on set or behind the scenes you may realize what you want to do:
maybe you just want to write screenplays or maybe you love the chaos
of a set. If your experiences don't deter you, you'll be well on
your way to producing your film, so I'd say "good luck and
send me a screener when the film is done or invite me to the premiere....."
Lights! Camera! Action!
Who might be interested in my film?
Marketing, research and end market. Some filmmakers don't think
too much about these and get lucky but most don't. Unless you have
a lot of connections in the business get ready to work at it. As
much fun as you can have making your film, it can be frustrating
after the film is finished and you're not able to get your film
out there. This is not as doom and gloom as it seems - even if your
budget is long since gone you can still get your film out there.
Just don't be in a rush - there are social networking sites, streaming
video services and downloads. Again, this only costs your time -
if you are willing to write about your film and spread the word
the grassroot following will come if your film is good...
So let's get ready to start writing.
they are saying about the Drive-In Horrorshow....
"10 out of 10"
- From Infernal Dreams
"Drive-In Horrorshow delivers a visual feast of blood splatter
and clever storytelling."
"Drive-In Horrorshow takes the anthology and juices it fully with five unique stories that range from clever comedy to dark body horror."
- From Deadly Doll's House of Horror Nonsense
"A well made anthology of short films."
- Zombie Movie Database
"Highly recommended for those who want to confront the monsters under the bed of their childhood. And as always find them scary."
From I 400 Calci (translated from Italian)
"The general tone of this film struck me, because I've seen real passion for the genre."
From Ulteriorit Precedente (translated from Italian)
"This is a high recommend from me, very entertaining and obviously done by filmmakers who love the genre. Long live the horror anthology!"
"Drive in Horror Show is–WITHOUT A DOUBT–the greatest horror anthology since George Romero's Creepshow"
- From Planet Fury
"I can't stop singing its praises."
- From Rogue Cinema
"If you like horror anthologies pick this one up, there's something for everyone here."
- From Deadly Indie Drive-In
"Every now and then a movie will come out that knocks you socks off and with its originality, creativity and magnetic appeal- well Drive in HorrorShow is that flick."
- From Angry Princess
"With a solid lineup of 5 stories that range from the serious to seriously goofy, Drive-In Horrorshow is the perfect film for a Friday night. Or any night for that matter."
- From Planet of Terror
"A tasty little anthology in the vein of Creepshow or Trick 'r
Treat, Drive-In Horrorshow is a nifty treat of a film, well worth checking
- From Radiation-Scarred Reviews
"A cut above the rest and slice of incredible independent filmmaking."
- From Horrornews.net
"One of the most entertaining horror anthologies I have seen in
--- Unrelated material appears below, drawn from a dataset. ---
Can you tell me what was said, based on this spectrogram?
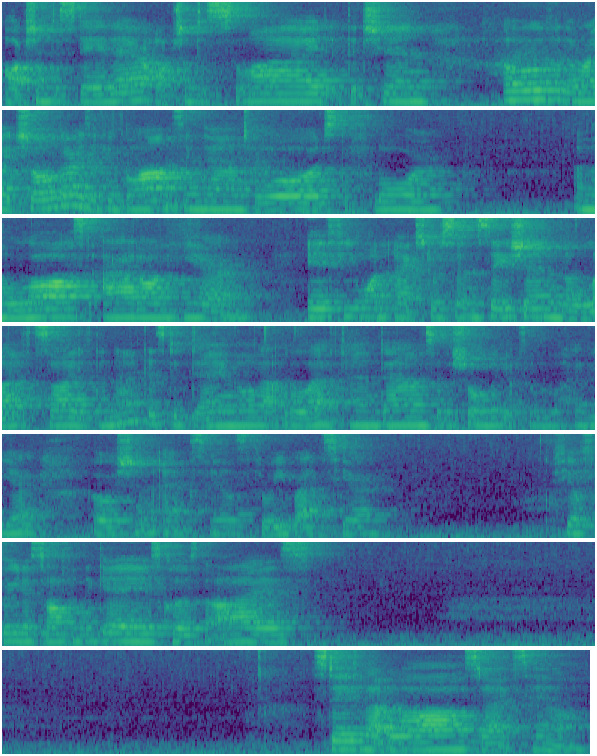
Option to stay there, option to slide the chin over the right shoulder as if you're glancing down towards the floor. And the last add on here, if you want extra sensation, in the left side of the neck is to dangle that left hand down so the shoulder gets a little heavier. Ocean exhales, three breaths here. Feel free to soften the gaze, close the eyes. Stay for that last exhale.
- From KillingBoxx
"The horror world is a fickle beast but Drive-In Horror Show manages to walk the lines of the subgenres without missing a beat. It's appeal reaches to horror fans of all types."
-Bill Fulkerson from Outside The Cinema
"Celebrates the long-lost beauty of the drive-in theater and all
its bloody glory."
- From Basement Screams
"A slick five tale anthology film that was independently made
and a reminder of cool shit we used to see on late night TV when we
- From Gross Movie Reviews
"A good throw back to the late night creature feature."
- From Cinema Fromage
"Top notch effects that invoke fear and comedy at the same time.
I really really like this movie."
at Movie Fan House
"The horror! But that's what he seeks."
Boston Globe talks with the filmmakers
"What motivated you and Michael Neel to make the transition from
candid interviews and political documentaries to ghoulish gore horror?"
Torres at Punk Globe interviews DIHS producer Greg Ansin
"Wowzers! That really sounds like some good shit!"
In The Head is psyched for the release of DIHS